I’m sure you’ve all found yourselves in discussions in which folks have been arguing about what ‘state of matter’ Peanut Butter is. And many air travellers, particularly, remain bitterly divided about what PB is. Maybe what we really need is a wider array of options to choose from…
Expedite everyone’s airport check-in screenings: “If you can spill it,
spray it, spread it, pump it or pour it, don’t bring it”
I read a cute, but annoying post this morning, about another air traveller who got caught in the US TSA merry-go-round about what’ state of matter’ Peanut Butter is. You see, the Transportation Safety Authority has officially defined it as a liquid (!). It’s part of their rules and regs about what you can and cannot bring aboard an aeroplane – what you might be able to make a bomb with.
The TSA says you cannot bring aboard any container with a volume greater than 3.4 oz. / 100 ml / 100 g of any liquid, gel or aerosol. But that leaves out many common household substances – not the least of which is Peanut Butter.
Many tavellers insist that PB is none of the above and, as such, should be exempt from the rules. So what is it? Obviously, it is a spread. Perhaps a paste would be more appropriate.
Even scientists can’t agree
But the TSA officially says Peanut Butter is a liquid because its shape is dictated by its container.
“What about powders? They also take the shape of their containers…” one commenter points out. Simple: powders are just pulverized solids. End of story.
According to a Reddit.com post by cualaxtli, however, Peanut Butter is really ‘an emulsion of water in fats, oils, and peanut solids’. But the same correspondent says it can also be considered, ‘a mixture of solids in a multiphasic liquid‘. Other commenters have described it even more scientifically as a ‘colloid’. That’s enough of that.
‘Hold your horses’, TSA official says
It turns out that the TSA definition of Peanut Butter’s ‘state of matter’ is actually much simpler than all that.
“As we frequently seek to remind travelers: If you can spill it, spray it, spread it, pump it or pour it, then it’s subject to the 3.4-ounce limitation,” TSA spokesperson R. Carter Langston, said in an email. And look! There’s the first official mention I’ve come across of the term, ‘spread’. Reality and the TSA finally meet in the middle!
Circling the square
It’s amusingly clear that finding a niche into which to jam Peanut Butter, for the TSA, at least, must have involved knocking the corners off the classic stable definition of ‘liquid’. And the TSA failed to consider substances such as Peanut Butter (and toothpaste, and others) when writing its rules for what you can and can’t bring onto an aeroplane in your carry-on luggage, pockets, or purse.

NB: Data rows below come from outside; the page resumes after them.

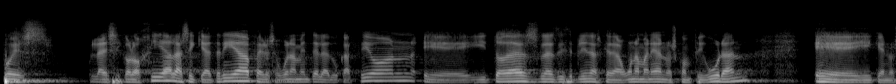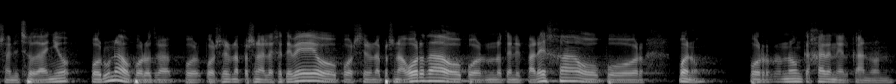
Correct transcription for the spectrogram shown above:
pues la psicología, la psiquiatría, pero seguramente la educación eh, y todas las disciplinas que de alguna manera nos configuran eh, y que nos han hecho daño por una o por otra, por, por, ser una persona LGTB o por ser una persona gorda o por no tener pareja o por, bueno, por no encajar en el canon.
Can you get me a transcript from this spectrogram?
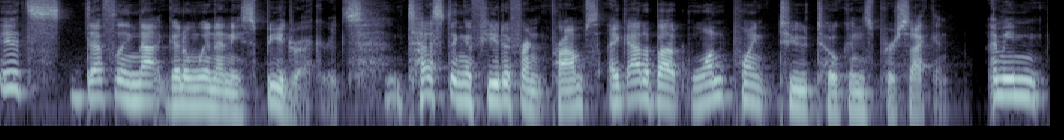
It's definitely not going to win any speed records. Testing a few different prompts, I got about 1.2 tokens per second. I mean,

So bend non-conforming examples to fit the rules!
That’s often how administrative types ‘do science’. Backwards.
~ Maggie J.